Hernandez’s beads also travel far, with some pieces shipped to customers in Canada and Hawaii. A recent customer and friend of Hernandez, Cheyenne Suzukawa, said she has bought seven pairs of earrings – her latest purchase being purple and blue hoop earrings. As an enrolled member of the Oglala Lakota tribe, the fifth-year American Indian studies student said she especially appreciates supporting Hernandez’s endeavor.
“It’s a great way to support Indigenous businesses and help with her expenses for school,” Suzukawa said. “The Native population within higher education is very low, so it just encourages that.”
In regard to finances, Hernandez said she gives herself an hourly wage, noting how long it takes to make each piece. The price of her jewelry is also dependent on the materials she uses – shells like abalone and dentalium are on the more expensive side, as well as other shells that are harder to come by. She also said she takes into account that her work goes beyond the scope of average, store-bought jewelry – rather, her pieces are products of her artistry and expertise.
The income generated by Graymountain Beads has become an essential aspect of the business, as Hernandez said she’s a bit more reliant on it because of the impacts of the COVID-19 pandemic.
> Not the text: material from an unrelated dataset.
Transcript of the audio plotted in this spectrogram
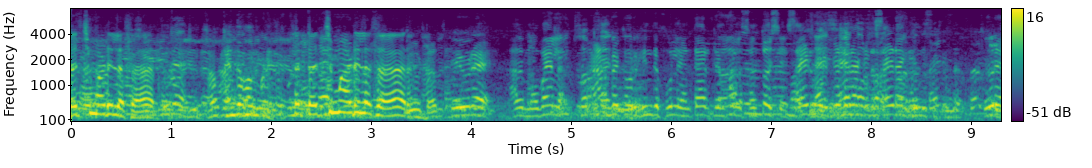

However, she said she doesn’t see her business really expanding in the future – or even keeping up with the pace it’s at now – for fear of losing the fun and de-stressing aspect of beading. At the end of the day, the main focus of Graymountain Beads is bringing joy, tradition and Indigenous recognition to those who make and purchase the jewelry.
“I think it’s important to wear jewelry,” Hernandez said. “As much as I think beading itself is medicine, I think wearing Indigenous jewelry is too.”